You can even use used diapers (GASP!), but not dirty ones. If you have diapers that have only urine in them, they are fine to use in the garden if you’re willing to mess with them. Some people are horrified at the thought, but consider this:

Gardening is an outside activity. Squirrels, rodents, dogs and cats and other various animals pee in your garden all the time, but it just goes back into nature. I’m assuming your baby doesn’t have some hideous disease that would make their urine more dangerous for you or your plants than the urine from these animals.

Nature has a wonderful process of using chemistry to convert various substances to other completely different things so if you use manure, compost (rotted food), or something with baby urine, even to grow food plants, it’s not like you’re eating manure, rotten food and urine! Good grief!

We have had a question about the safety of using these in your garden pots. I personally don’t have a problem with it. I didn’t use these in my vegetable plants only flowers. Use your own judgment regarding whether or not you want to use them with vegetables.

If you’re curious about the safety of using disposable diapers, here are some details:

  • The external liner for some diapers is plastic. It will not hurt the soil and the plants won’t eat it, so you can use the diapers and later, when you’re re-doing your garden, you can simply throw the plastic away.
  • Diapers also contain the water storing crystals, which break down naturally and harmlessly over time (and are also sold specifically for gardening with different packaging).
  • Some diapers also have cotton or wood pulp, which decomposes naturally. Some people are concerned about how these item are processed when diapers are made, but there seems to be little substantiated concern and if you’re using them in the garden, the environment provides several layers of “buffer” that will convert them through chemistry as I mentioned above, so I’m confident any substance that might have posed a minuscule threat would be neutralized.

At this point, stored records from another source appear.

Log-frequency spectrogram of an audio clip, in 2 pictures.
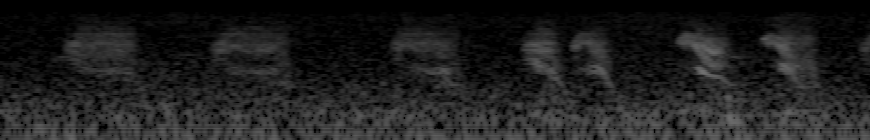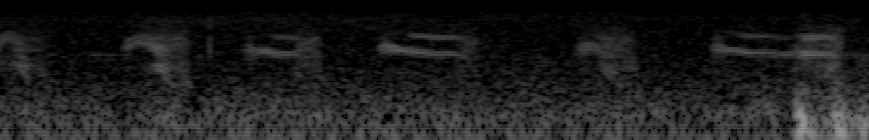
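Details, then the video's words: A bowerbird behind a house gives a varied series of harsh, rasping and scratchy calls mixed with short chattering notes, about one each second, over a low background rumble. "(Bowerbirds) atau burung Namdur"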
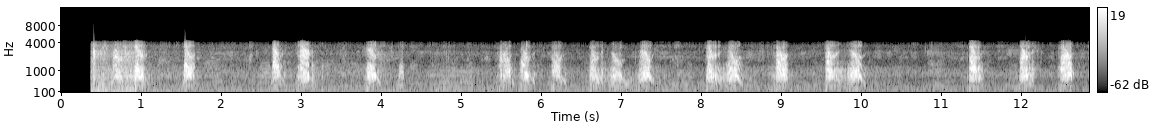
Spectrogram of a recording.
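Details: Several dogs named as beagles, a Boston terrier, a Jack Russell, a chihuahua and a puggle chase each other in play, tag style; sharp yapping barks come in bursts, often doubled, about twenty across the stretch, fairly evenly spaced.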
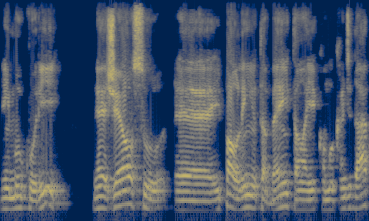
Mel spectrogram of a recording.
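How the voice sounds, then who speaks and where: With ordinary pitch variation, a man talks at a fairly low pitch. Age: 60s. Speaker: businessman and former mayoral candidate. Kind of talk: casual interview chat. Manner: hesitant, many filler words.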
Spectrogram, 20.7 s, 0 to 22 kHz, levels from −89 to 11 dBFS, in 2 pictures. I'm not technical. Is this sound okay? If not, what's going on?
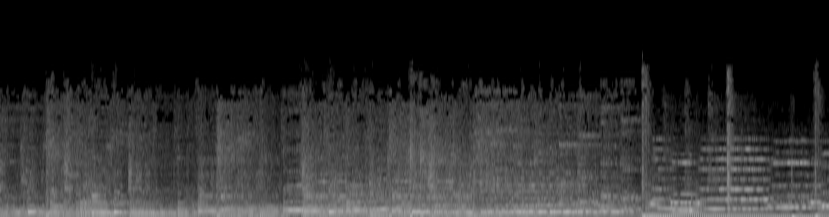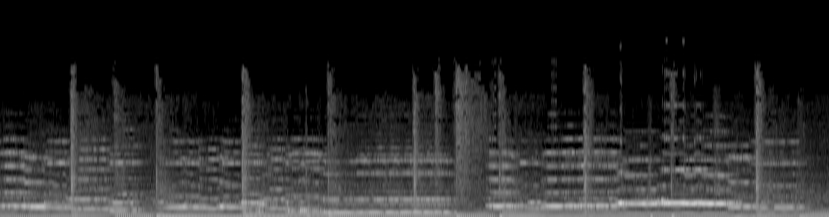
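Yes, no faults heard.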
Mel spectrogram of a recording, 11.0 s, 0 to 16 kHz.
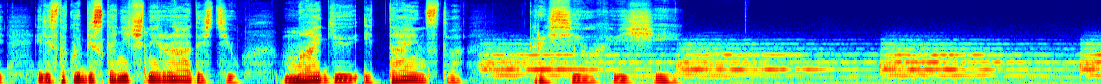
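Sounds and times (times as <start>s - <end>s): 
speech: 0.0s - 6.9s
tower clock bell tolling to strike midnight: 4.7s - 11.0s.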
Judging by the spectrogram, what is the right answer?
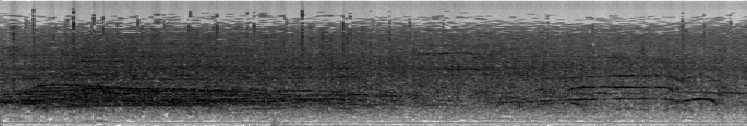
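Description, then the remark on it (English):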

Remember, Always Think Outside the Box!

Try this easy water saving tip to use fresh disposable diapers to help keep your container plants moist all summer. It works great and saves money!